Figure 1(a): Preplaced Aggregate Concrete Repair to Concrete Wall
Figure 1(b) Preplaced Aggregate Concrete
For the purpose of repair method using preplaced aggregate concrete, grout typically consists of sand, cement, pozzolana, plasticizer / superplasticizer and air entraining agents (for anticipated freeze and thaw problem, if required). The pozzolana and the plasticizer / superplasticizer are used to impart flowability to the grout.
The coarse aggregate is washed to remove all fines and screened just prior to placement. Grout is then injected through forms to provide the cementing matrix. Grouting is begun at the bottom of the pre-placed aggregates.
Characteristics of the grout are affected by the water content, sand grading, cement, pozzolana and the types and amount of admixtures. For each design of grout mixture, there are optimum amounts of fillers and admixtures to produce the best pumpability or consistency.
Proper proportioning of the structural grout mix components is necessary to get the required strength and durability of the finished preplaced aggregate concrete. Trial mix design is necessary for each job.
In underwater repair, injection of grout at the bottom of the preplaced aggregate concrete displaces water, leaving a homogeneous mass of concrete with minimum of paste wash out.

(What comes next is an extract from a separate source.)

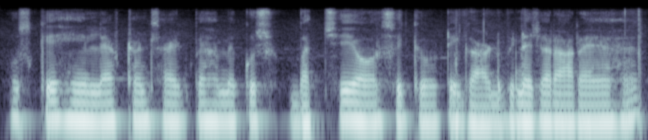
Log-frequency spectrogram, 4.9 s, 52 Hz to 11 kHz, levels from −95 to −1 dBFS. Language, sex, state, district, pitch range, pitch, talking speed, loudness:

In such applications, addition of anti-wash admixtures minimizes the paste wash out. For underwater PAC, the quality of underwater should also be tested to determine its influence on PAC over a period of time for taking appropriate corrective action.